EXERCISE DIRECTIONS
Where the word "Language" appears in a line below, copy the whole line.

----- EXTRACTED DATA

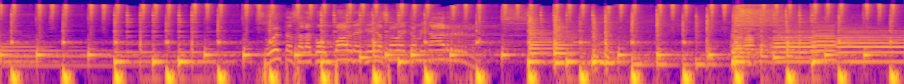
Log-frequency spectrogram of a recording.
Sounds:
music

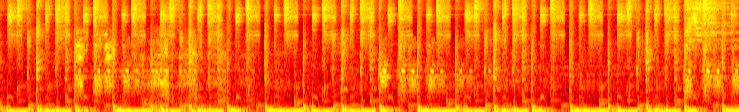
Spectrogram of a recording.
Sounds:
music

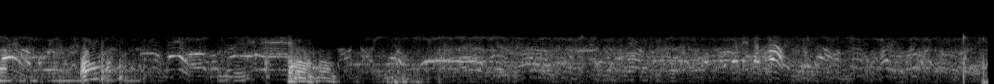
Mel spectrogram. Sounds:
speech

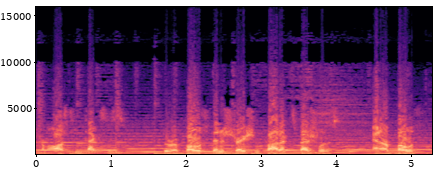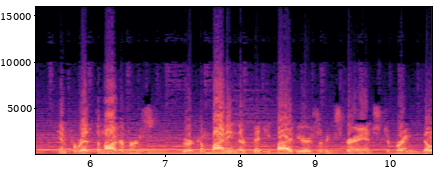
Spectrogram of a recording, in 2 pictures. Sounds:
music
speech

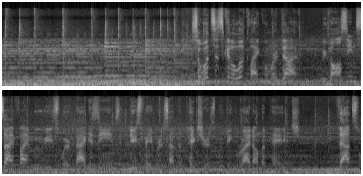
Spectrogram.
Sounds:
music
speech

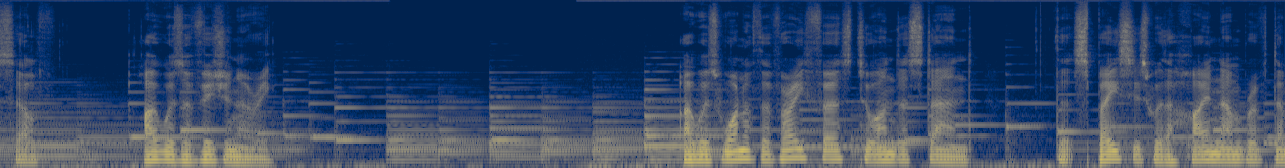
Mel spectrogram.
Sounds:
speech
music

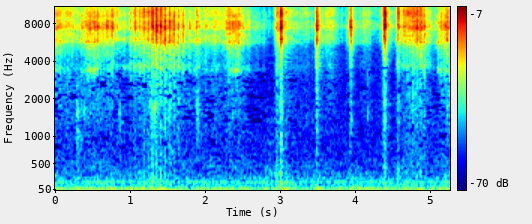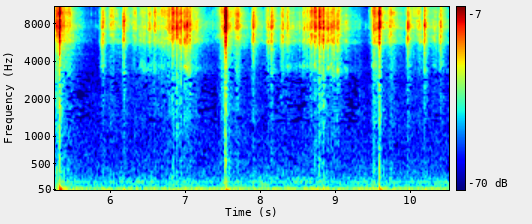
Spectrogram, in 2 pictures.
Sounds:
music
percussion
jazz
maraca

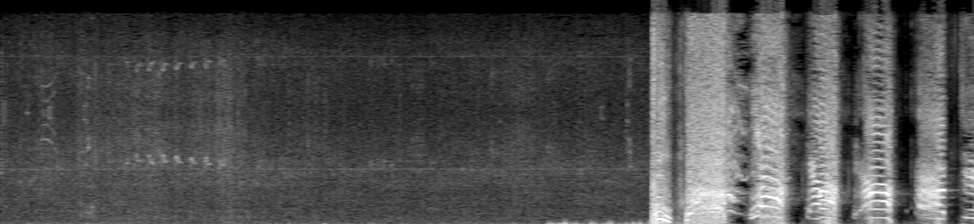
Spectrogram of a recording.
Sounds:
speech
snake

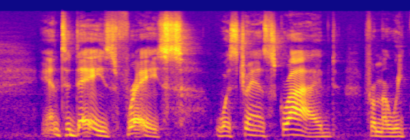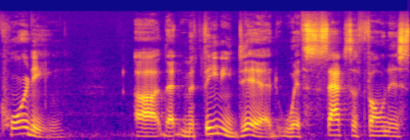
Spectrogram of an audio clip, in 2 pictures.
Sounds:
speech

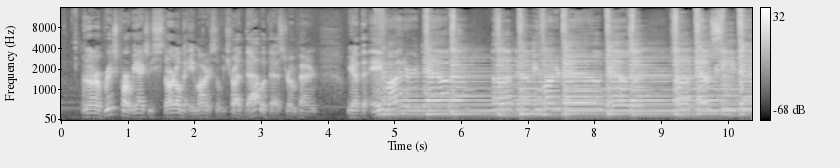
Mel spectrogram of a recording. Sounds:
speech
strum
music

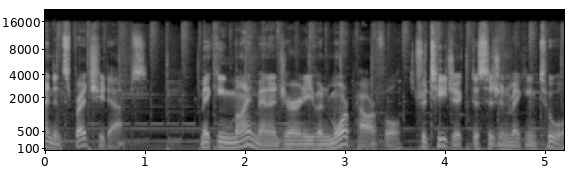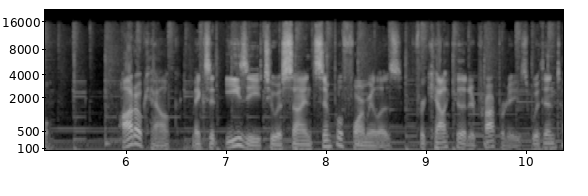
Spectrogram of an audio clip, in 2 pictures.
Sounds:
speech
music

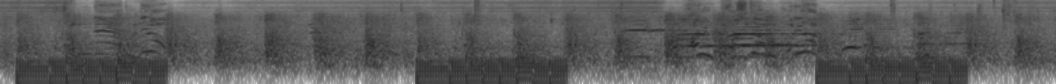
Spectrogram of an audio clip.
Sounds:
people marching

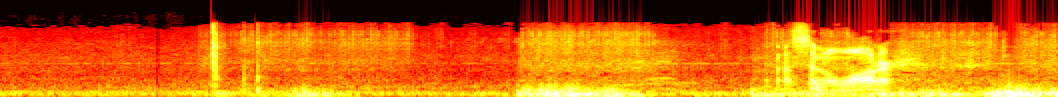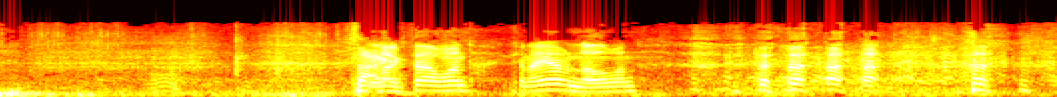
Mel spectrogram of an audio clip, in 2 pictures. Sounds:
speech

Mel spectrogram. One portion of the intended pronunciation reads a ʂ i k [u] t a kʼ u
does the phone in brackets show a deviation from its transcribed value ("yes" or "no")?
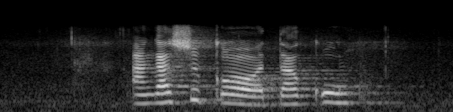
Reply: yes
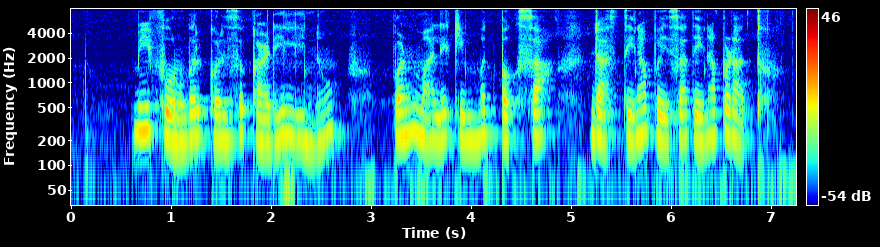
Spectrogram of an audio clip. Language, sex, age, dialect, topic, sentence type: Marathi, female, 25-30, Northern Konkan, banking, statement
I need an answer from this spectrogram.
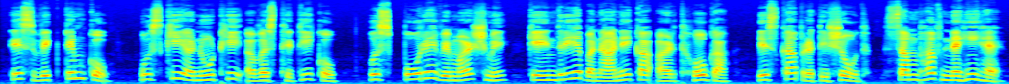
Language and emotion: Hindi, neutral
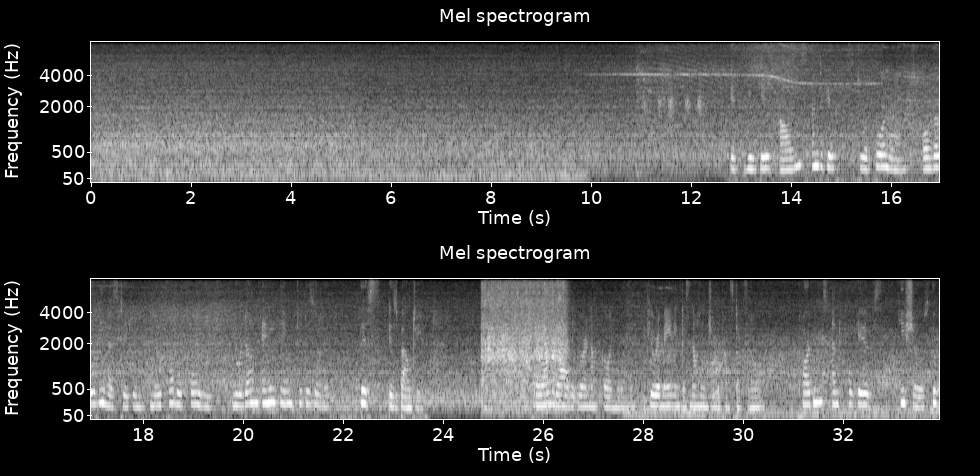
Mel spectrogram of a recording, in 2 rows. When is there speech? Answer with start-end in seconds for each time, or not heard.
12.8-23.7, 25.8-30.4, 31.1-33.8.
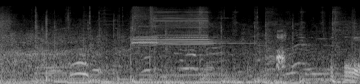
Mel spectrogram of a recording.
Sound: honking

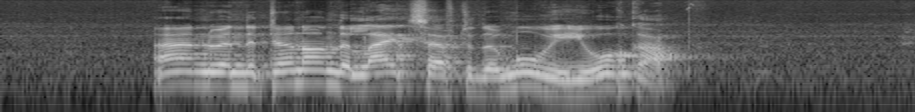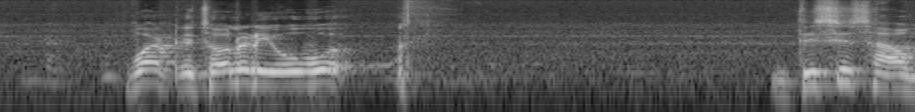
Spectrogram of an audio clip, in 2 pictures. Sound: laughs

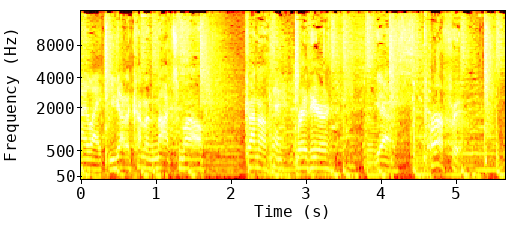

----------

EXERCISE OUTPUT
Spectrogram of an audio clip. Language, sex, age, dialect, topic, sentence type: Marathi, female, 25-30, Northern Konkan, banking, statement
Language and emotion: Hindi, neutral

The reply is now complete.